Action item:
Only certain lines below are wanted: those starting at the line containing "The image is" and ending at the line containing "The following spectrogram shows", both included, each retyped exactly.

Supplied entries:
-=-=-=-=-
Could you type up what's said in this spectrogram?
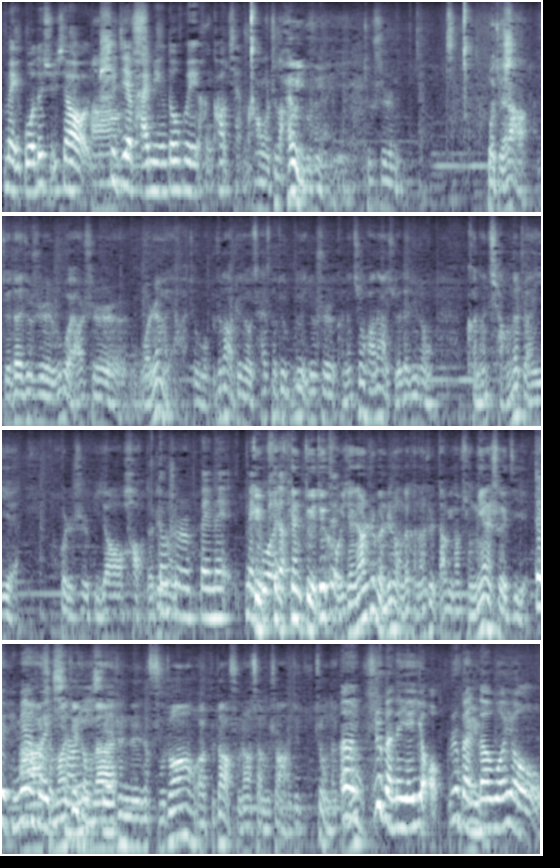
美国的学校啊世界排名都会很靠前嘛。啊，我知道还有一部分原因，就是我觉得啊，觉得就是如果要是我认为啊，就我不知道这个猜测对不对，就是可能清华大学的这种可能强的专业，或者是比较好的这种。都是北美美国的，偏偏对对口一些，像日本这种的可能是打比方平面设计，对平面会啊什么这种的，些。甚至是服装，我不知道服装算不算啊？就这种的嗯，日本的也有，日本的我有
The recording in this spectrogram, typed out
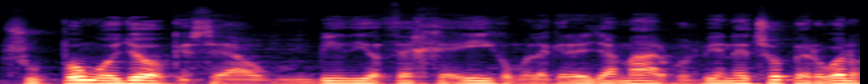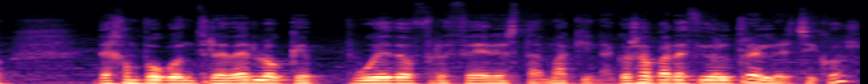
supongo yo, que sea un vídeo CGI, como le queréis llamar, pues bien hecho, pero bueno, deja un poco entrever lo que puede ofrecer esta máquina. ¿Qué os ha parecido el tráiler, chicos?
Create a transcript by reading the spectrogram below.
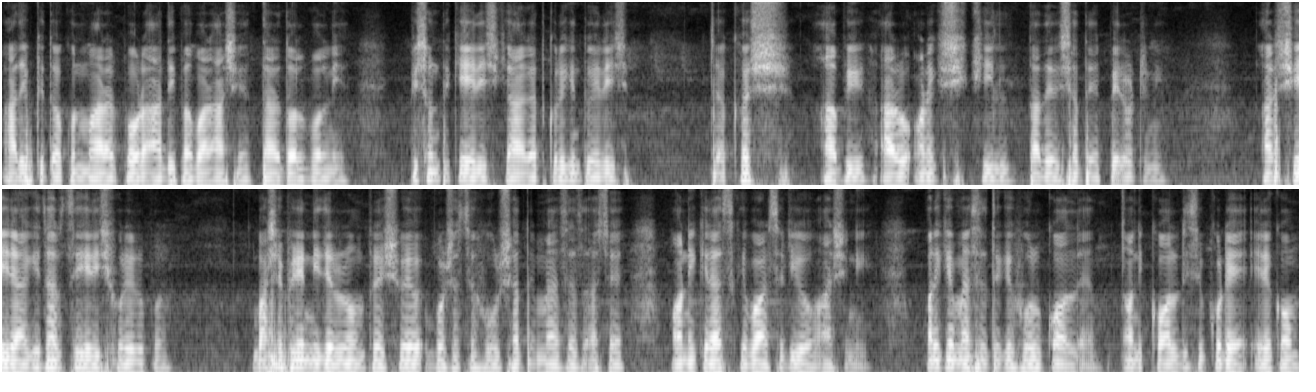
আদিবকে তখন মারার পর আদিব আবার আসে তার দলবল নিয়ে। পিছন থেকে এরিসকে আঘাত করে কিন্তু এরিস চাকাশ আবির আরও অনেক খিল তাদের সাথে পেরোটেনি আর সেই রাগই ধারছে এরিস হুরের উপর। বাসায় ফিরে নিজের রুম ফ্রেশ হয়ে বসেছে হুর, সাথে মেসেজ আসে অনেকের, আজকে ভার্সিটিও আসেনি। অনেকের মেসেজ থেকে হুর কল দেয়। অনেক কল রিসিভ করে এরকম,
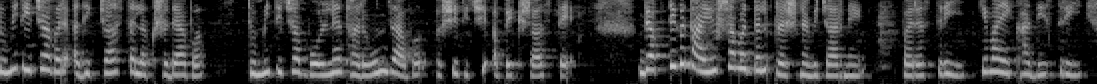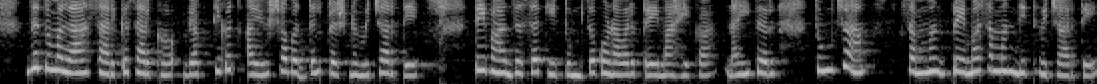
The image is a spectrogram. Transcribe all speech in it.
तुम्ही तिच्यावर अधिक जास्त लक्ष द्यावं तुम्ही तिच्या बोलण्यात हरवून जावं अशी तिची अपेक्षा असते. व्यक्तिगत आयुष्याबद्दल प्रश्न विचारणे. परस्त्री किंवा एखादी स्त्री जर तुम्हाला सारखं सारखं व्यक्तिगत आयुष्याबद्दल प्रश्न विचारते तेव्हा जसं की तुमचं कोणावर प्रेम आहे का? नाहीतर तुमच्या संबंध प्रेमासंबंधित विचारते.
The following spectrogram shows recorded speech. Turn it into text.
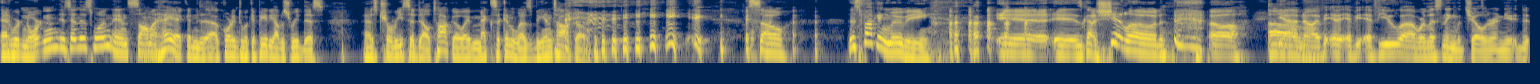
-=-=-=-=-
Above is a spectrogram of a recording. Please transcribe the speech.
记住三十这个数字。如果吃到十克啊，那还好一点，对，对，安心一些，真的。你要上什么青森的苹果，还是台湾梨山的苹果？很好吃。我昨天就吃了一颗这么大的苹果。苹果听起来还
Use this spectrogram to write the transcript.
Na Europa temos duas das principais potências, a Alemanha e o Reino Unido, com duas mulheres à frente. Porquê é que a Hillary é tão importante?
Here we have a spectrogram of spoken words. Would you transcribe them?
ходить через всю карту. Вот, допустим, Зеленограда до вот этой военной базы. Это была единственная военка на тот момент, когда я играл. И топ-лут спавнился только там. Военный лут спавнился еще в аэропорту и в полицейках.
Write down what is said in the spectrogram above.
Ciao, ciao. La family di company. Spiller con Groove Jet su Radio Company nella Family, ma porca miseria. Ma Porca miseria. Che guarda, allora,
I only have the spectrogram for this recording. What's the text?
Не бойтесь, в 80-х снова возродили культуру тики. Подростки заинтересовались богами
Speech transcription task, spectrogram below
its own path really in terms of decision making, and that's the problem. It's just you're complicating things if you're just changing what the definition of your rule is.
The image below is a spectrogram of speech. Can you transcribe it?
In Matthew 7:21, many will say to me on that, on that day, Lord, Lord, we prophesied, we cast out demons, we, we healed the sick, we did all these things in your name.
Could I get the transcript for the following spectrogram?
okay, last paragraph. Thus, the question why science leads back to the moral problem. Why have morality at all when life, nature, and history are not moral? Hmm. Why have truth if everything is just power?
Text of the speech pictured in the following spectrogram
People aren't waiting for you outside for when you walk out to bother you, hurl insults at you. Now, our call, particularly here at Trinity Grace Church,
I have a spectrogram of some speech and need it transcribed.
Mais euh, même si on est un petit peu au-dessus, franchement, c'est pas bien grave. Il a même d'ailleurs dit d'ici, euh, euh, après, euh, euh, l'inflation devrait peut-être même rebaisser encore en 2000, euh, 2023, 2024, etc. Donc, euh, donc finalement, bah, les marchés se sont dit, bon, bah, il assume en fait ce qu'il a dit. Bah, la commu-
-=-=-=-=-
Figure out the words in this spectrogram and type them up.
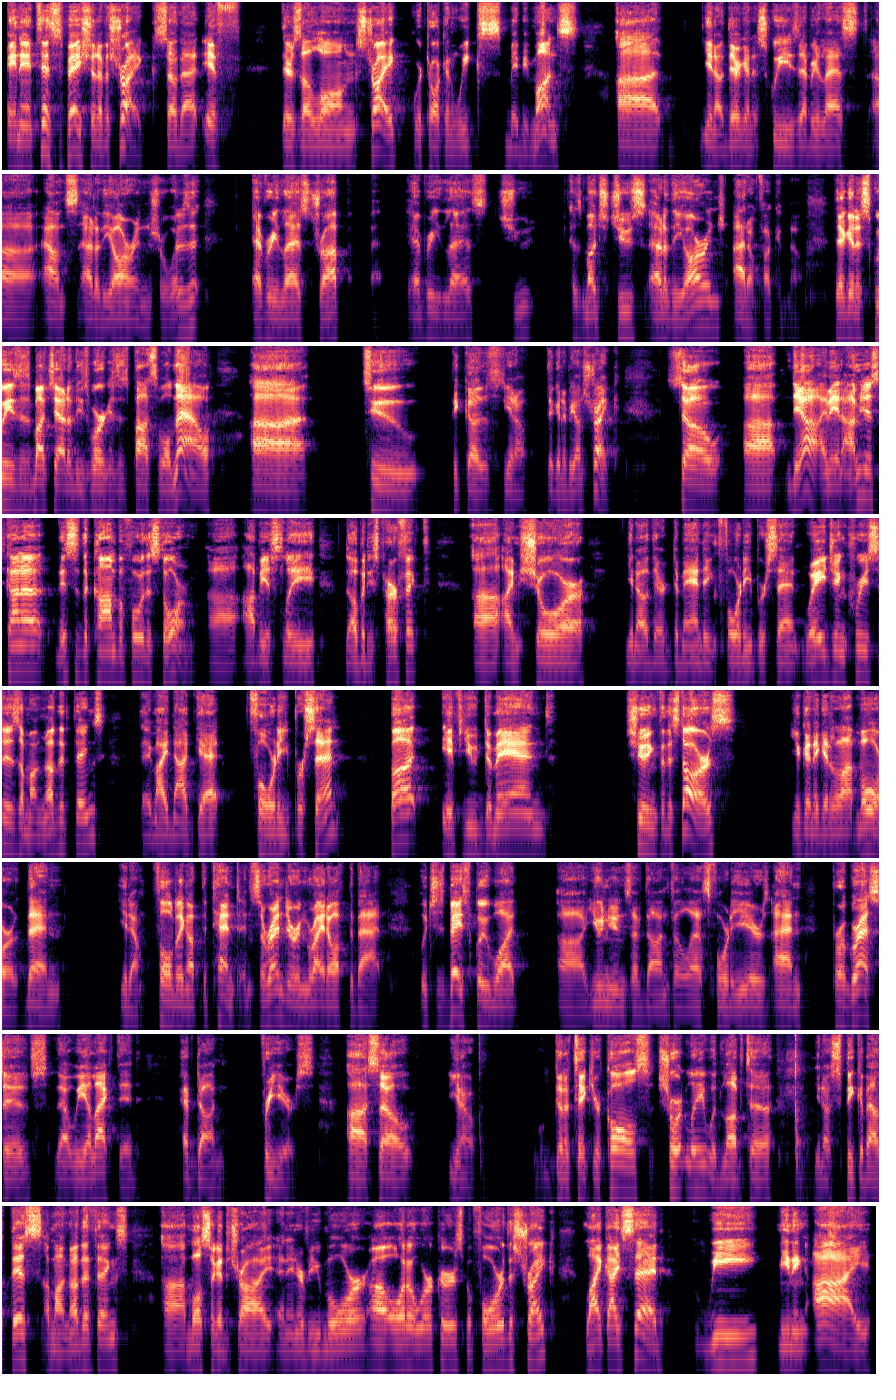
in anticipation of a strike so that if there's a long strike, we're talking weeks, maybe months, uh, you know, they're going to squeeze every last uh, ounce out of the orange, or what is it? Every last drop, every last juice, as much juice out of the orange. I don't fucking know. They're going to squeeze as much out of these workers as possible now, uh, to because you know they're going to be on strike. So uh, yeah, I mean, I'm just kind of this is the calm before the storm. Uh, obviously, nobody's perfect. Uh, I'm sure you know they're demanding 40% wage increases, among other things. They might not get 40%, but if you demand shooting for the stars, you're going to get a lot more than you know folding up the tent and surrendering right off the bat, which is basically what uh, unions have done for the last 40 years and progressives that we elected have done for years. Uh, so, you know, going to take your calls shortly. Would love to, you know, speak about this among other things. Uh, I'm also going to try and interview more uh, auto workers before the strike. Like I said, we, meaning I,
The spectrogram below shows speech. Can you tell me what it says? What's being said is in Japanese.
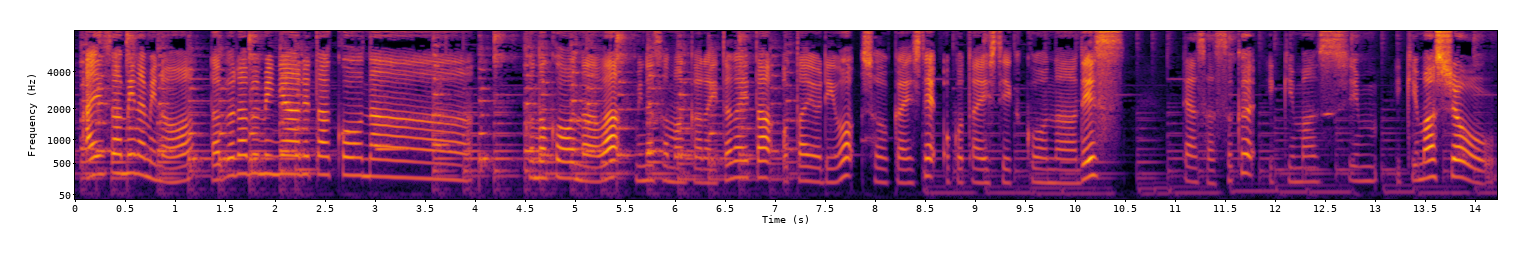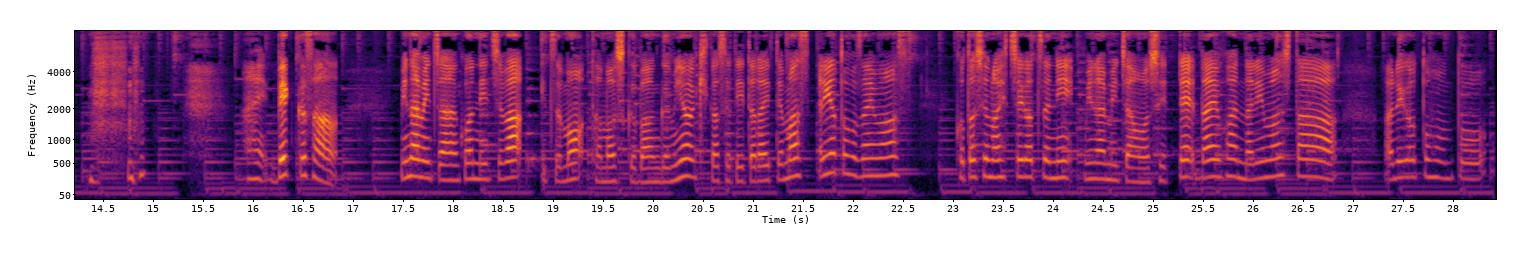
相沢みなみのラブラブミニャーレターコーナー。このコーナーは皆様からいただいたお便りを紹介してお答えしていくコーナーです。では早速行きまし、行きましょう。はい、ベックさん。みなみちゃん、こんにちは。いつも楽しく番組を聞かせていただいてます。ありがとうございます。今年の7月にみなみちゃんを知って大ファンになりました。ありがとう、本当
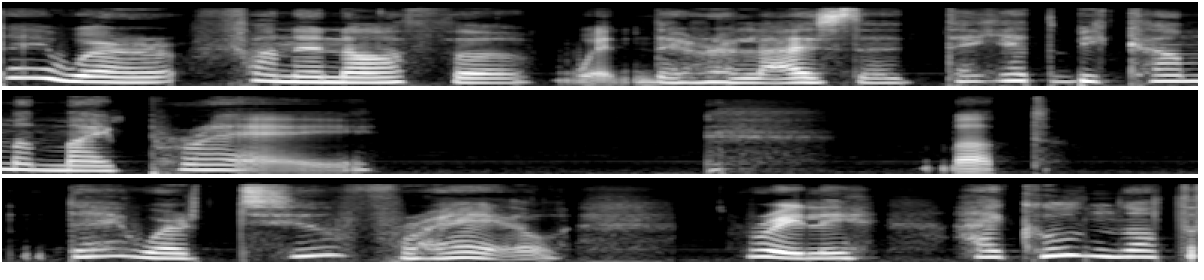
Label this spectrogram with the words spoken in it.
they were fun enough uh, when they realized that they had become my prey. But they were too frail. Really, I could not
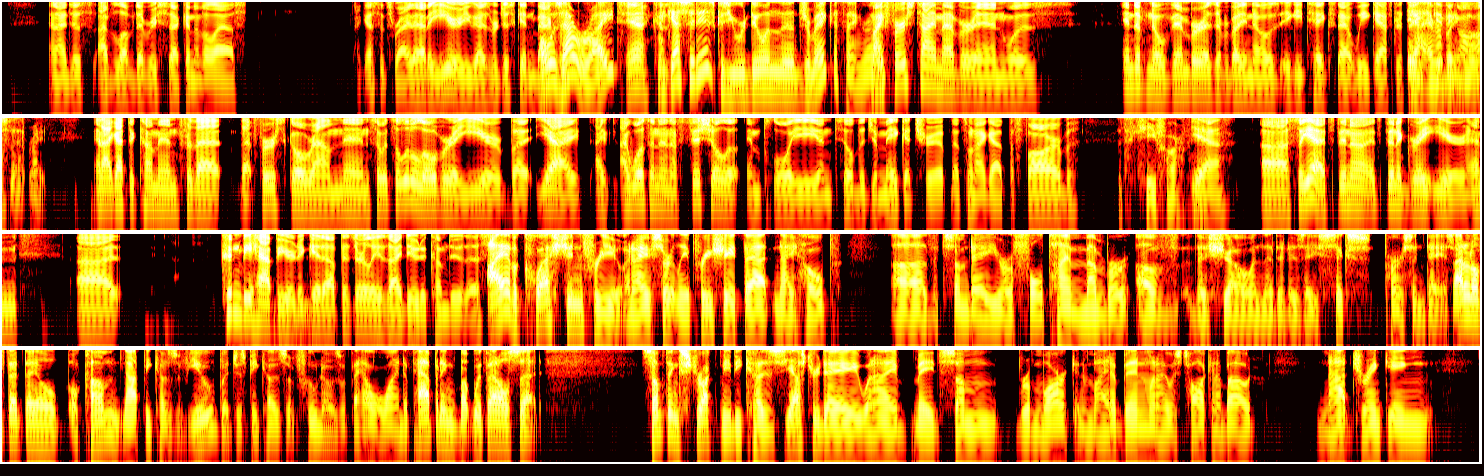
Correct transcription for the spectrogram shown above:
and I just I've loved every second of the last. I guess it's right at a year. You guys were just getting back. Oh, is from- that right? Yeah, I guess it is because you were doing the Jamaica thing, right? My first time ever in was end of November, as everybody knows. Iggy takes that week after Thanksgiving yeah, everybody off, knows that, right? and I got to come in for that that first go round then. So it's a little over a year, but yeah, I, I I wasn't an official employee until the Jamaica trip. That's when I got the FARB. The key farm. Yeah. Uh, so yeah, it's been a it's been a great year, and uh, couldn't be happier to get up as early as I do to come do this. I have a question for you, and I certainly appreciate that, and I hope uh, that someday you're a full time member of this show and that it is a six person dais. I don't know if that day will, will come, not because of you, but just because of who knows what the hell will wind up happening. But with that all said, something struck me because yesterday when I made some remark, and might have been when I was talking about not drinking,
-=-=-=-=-
Response to the task:
The image is a spectrogram. Transcribe all speech in it.
तुम्ही तिच्यावर अधिक जास्त लक्ष द्यावं तुम्ही तिच्या बोलण्यात हरवून जावं अशी तिची अपेक्षा असते. व्यक्तिगत आयुष्याबद्दल प्रश्न विचारणे. परस्त्री किंवा एखादी स्त्री जर तुम्हाला सारखं सारखं व्यक्तिगत आयुष्याबद्दल प्रश्न विचारते तेव्हा जसं की तुमचं कोणावर प्रेम आहे का? नाहीतर तुमच्या संबंध प्रेमासंबंधित विचारते.
The following spectrogram shows recorded speech. Turn it into text.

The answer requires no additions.